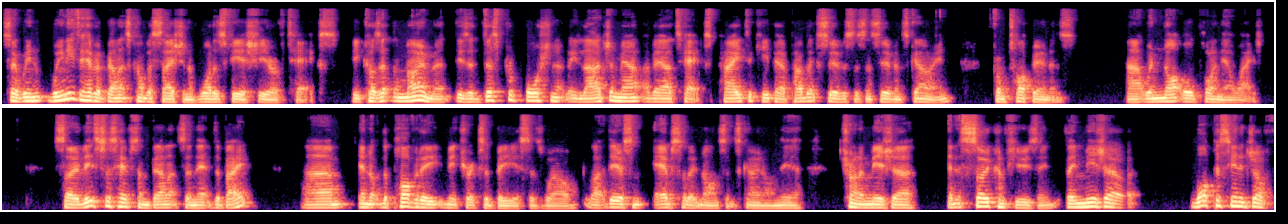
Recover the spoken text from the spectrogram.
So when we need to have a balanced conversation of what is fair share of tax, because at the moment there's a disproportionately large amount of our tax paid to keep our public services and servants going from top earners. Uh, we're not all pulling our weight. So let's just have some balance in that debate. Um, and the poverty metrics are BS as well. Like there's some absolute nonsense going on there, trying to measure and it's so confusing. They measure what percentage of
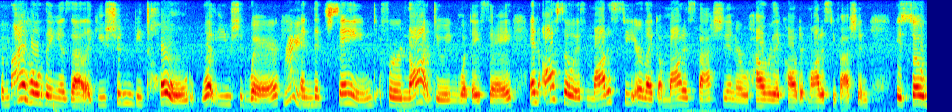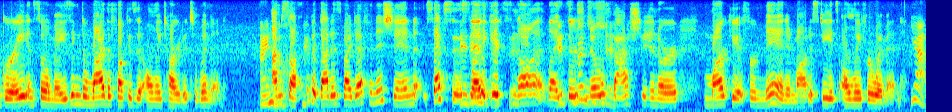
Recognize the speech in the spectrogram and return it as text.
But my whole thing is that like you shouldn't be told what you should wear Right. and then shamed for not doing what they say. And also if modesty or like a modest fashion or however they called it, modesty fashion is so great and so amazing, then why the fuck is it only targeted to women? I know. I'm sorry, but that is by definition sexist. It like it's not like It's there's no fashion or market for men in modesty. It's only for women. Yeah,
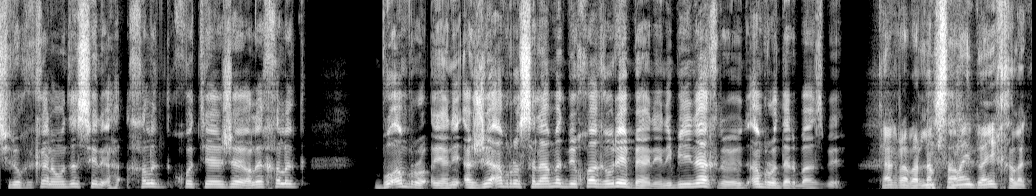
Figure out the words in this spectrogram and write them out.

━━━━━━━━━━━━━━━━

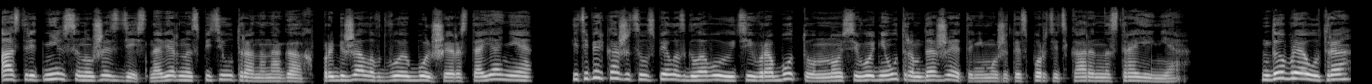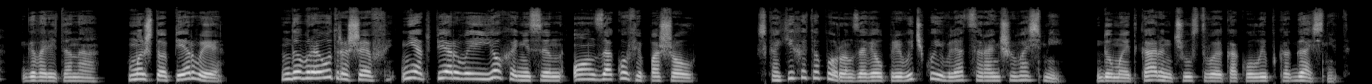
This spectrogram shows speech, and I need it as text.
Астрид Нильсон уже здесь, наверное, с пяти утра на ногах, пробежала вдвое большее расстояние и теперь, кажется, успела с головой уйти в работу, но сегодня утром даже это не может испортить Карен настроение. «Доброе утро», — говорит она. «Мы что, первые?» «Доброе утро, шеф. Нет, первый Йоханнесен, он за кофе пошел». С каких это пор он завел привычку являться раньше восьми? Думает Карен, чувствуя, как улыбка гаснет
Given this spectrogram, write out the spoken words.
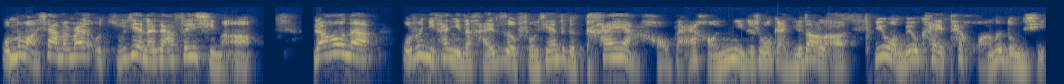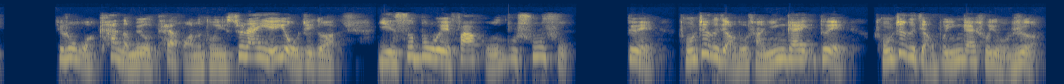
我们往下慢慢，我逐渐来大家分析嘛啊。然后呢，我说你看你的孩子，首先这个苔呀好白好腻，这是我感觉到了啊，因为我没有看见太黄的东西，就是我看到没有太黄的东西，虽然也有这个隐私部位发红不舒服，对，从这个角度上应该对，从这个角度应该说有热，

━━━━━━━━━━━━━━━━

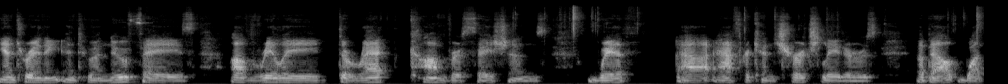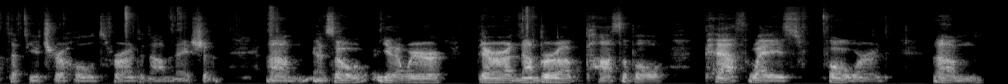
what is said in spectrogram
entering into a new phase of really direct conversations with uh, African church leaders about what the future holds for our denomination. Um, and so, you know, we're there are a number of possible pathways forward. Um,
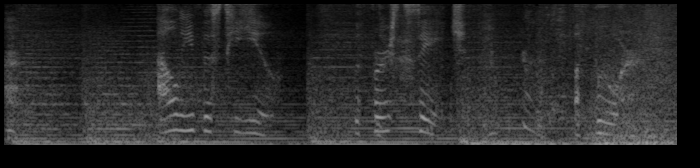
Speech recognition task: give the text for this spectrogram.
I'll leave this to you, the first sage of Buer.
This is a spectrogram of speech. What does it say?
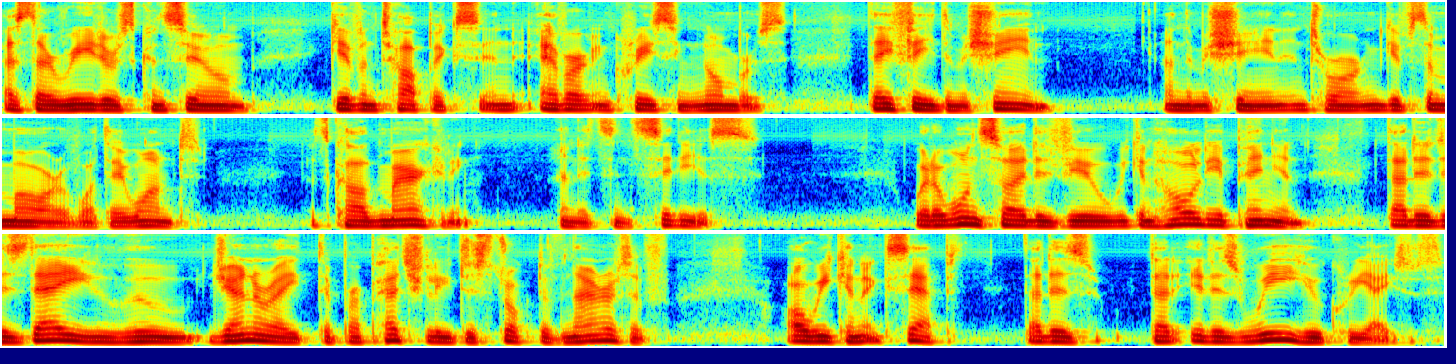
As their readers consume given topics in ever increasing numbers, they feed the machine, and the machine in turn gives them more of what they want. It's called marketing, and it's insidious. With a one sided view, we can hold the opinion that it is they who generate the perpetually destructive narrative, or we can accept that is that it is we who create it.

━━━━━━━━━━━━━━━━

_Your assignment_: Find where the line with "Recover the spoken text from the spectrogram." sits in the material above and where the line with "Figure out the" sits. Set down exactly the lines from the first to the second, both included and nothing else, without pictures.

_Answer to this task_:
Recover the spoken text from the spectrogram.
So when we need to have a balanced conversation of what is fair share of tax, because at the moment there's a disproportionately large amount of our tax paid to keep our public services and servants going from top earners. Uh, we're not all pulling our weight. So let's just have some balance in that debate. Um, and the poverty metrics are BS as well. Like there's some absolute nonsense going on there, trying to measure and it's so confusing. They measure what percentage of
Recognize the speech in the spectrogram and return it as text.
But my whole thing is that like you shouldn't be told what you should wear Right. and then shamed for not doing what they say. And also if modesty or like a modest fashion or however they called it, modesty fashion is so great and so amazing, then why the fuck is it only targeted to women? I know. I'm sorry, but that is by definition sexist. It like it's not like It's there's no fashion or market for men in modesty. It's only for women. Yeah,
Figure out the words in this spectrogram and write them out.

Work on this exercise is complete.